We recently finished reading The Hiding Place. It felt like visiting with an old friend whom I hadn't seen for a long time- I knew all of the stories she would tell and the things she would say but it was a delight to sit down and hear them all over again. The book tells the story of Corrie ten Boom, a Dutch watchmaker who ended up in a concentration camp after being arrested for helping Jews escape from the Nazis. The book describes the life of this family with the faith so solid that the ravages of Ravensbruck only served to strengthen it.
The story starts off with a delightful and delicious description of the watch shop's hundredth birthday party. I've read this book so many times I can practically smell the coffee alongside Nollie's buttery cookies and hear the little ker-plinks of five sugar lumps dropping into Pickwick's coffee cup. I can picture all the rooms and squeaks and creaks of the Beje and its twisted stairways. I can smell Eusie's pipe and Betsie's soup and I can see the little Alpina triangle in the window. In my head I can hear Peter playing the piano and the bicycle wheels turning to power the headlamp and Mary Itallie's wheezing. I know all the characters so well in my mind - practical Corrie and her beloved Betsie, who could 'make a party out of three potatoes and some twice-used tea leaves'. Dear Father, so kind and gentle and wise and faithful. I love them all dearly. The stories are so familiar to me that they form a standard repertoire of object lessons in my mind, frequently called upon for their wisdom and nail-on-the-head accuracy for so many situations in life. The traveling case, the train ticket, the broken heart, the fleas. Oh, the beauty of the fleas.
So much of what we want in life is beautifully portrayed, like a lavish feast to be savored, in the stories in this book. How to love beauty. How to choose joy. How to know and love God's word so deeply that it flows in you and all you do, giving life as it courses through you. Trust. Love. Forgiveness. Unselfishness. That I Thessalonians 5:18 really is the secret to all joy and happiness. That I can do all things through Christ Who strengthens me finally becomes real when we are faced with something we Absolutely. Can. Not. Do. And then we let Him do it through us. Grace. Encouragement. Little gifts from the Father's hand to give us a glimpse of His tender, loving care for us. Knowing Truth really does set us free.
Lent is a good time to re-read this book and reflect on the darkness of this life on earth and how we are called to be light.
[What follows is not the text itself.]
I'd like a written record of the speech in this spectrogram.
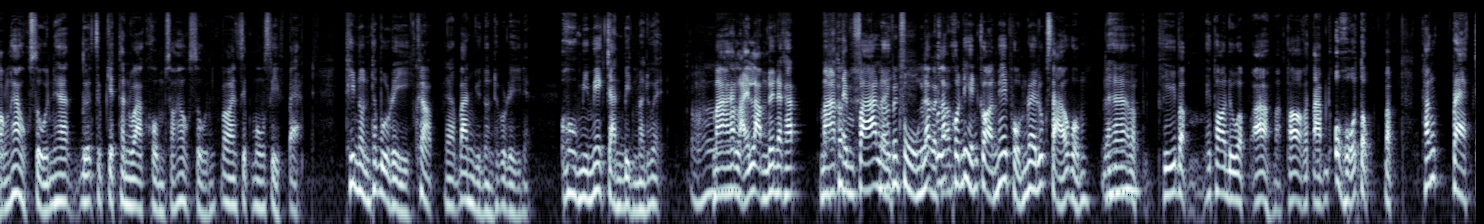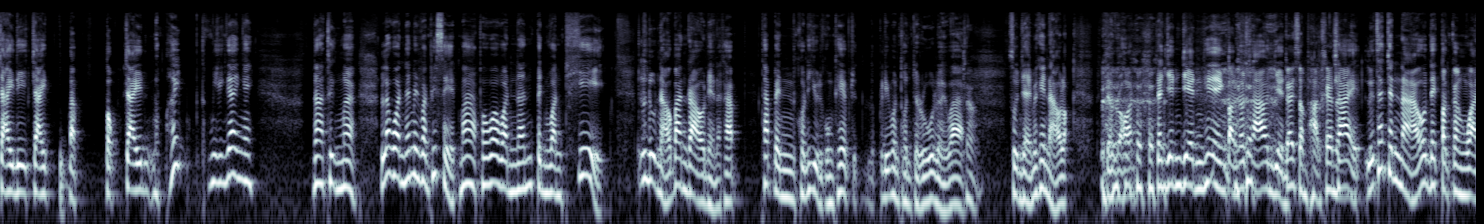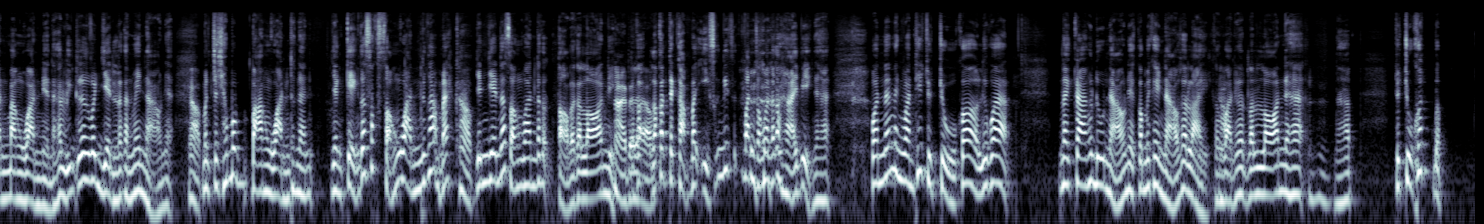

As Holy Week approaches and I contemplate the cross I marvel at the mystery that we are invited to enter into suffering with Him, and some of us greatly so. Suffering takes us right to the cross, right to Him - if we let it. It is through suffering that we are most intimately and expediently united with Him.
I want Him to always be my hiding place.